Memories of my Father - George Willard Gibson, 11/18/1918 - 9/3/2012

Entry 5: Motivation

It is kind of difficult to write about this but I guess if there is something I would place as a failing for my father it is the area of motivation. Dad never pushed us. We were never driven to achieve in sports or school or career with powerful parental expectations. I think there are some very good aspects to that as I have seen a few kids whose lives were a living hell thanks to parents who expected too much and drove them too hard. In our case, it was kind of the opposite. It was as if my parents felt pushing would be a bad thing so with regard to ambition, they had a pretty hands-off approach.

My dad grew up the youngest child and only son of a farmer. It was fully expected that when he was an adult, he would take over the family farm. But allergies and hay fever made that an impossibility. In order to feed his wife and family, Dad had to move into town and get a job. At first he worked in a gas station and then got a job in one of the two refineries in El Dorado, where he eventually he became a unit supervisor. I have spent a limited amount of time on a farm and spent a little more time in an oil refinery and I can tell you that they have nothing in common. Anyone who expected to be spending his life farming would find a refinery to be a dramatic change in plans.

I never heard my dad complain about that or even comment on it that much. On one of the few occasions where he talked about it, I remember him saying it did no good to complain about the things you couldn't control, which is certainly true. Of course, most of us complain anyway. But I never heard Dad bemoan his lot in life or the circumstances that kept him from fulfilling what he saw as his destiny. To be honest, while I think he expected to be a farmer when he was young, I'm not sure that was necessarily what he really wanted to do. It was just what was expected.

In any case, he worked at that refinery for over thirty years. He put in a lot of second and third shifts and spent some incredibly hot and brutally cold days, often having to work outside. He helped fight fires now and then: a frighteningly dangerous necessity in that place, and he managed to collect a few on-the-job injuries, none of them too horrible. When he retired, I just don't recall him being particularly sentimental about it. It would be easy to get the idea that Dad was somewhat existential about his purpose in life, except for one thing that managed to come through even for me as a kid: Dad's job was not his purpose in life.

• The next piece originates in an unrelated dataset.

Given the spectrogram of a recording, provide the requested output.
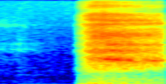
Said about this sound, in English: What are you breathing heavy for? What's the matter with you?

I think Dad always saw his role as husband and father as his primary purpose and his role in the local church as the secondary one - and everything else was really just filler. At the end of the day, what happened at home and at church was far more important than his job. He certainly had a sense of responsibility about work and he took it seriously enough, but it wasn't what really motivated him. It took me a long time to figure out those priorities because they tended to conflict with what the popular media was telling me. On TV, I was being fed a constant stream of drivel about the significance and importance of winning the big game or making the big sale or conquering in the next election. No one glamorized the value of being a good husband, a supportive father, or a steady deacon/trustee/usher at the local church.

When I competed in sports, I was an average athlete. Not horrible, but not particularly great. In intramurals and similar competitions, I always did well enough to be valued but I was never going to entertain the notion of trying out for varsity. As for career, I never really felt like I was being pushed or even guided toward a specific career path. I know that during the time I was considering entering the ministry, Mom and Dad were proud and supportive, but they never really pushed. And when I changed my mind, they didn't seem all that concerned. I know they probably saw it as compassionate parenting, but it is also easy to see it as a lack of interest - a view that is undoubtedly unfair. I think my parents feared being the kind of parents who put pressure on their kids and ruined their lives. Perhaps, they even feared giving us too high a set of expectations and having to face disappointment. It's really hard to know.

What I do know is that Dad never pushed me particularly hard in anything. I think this was mostly a good thing, but there are times when I wonder what might have been different if he had.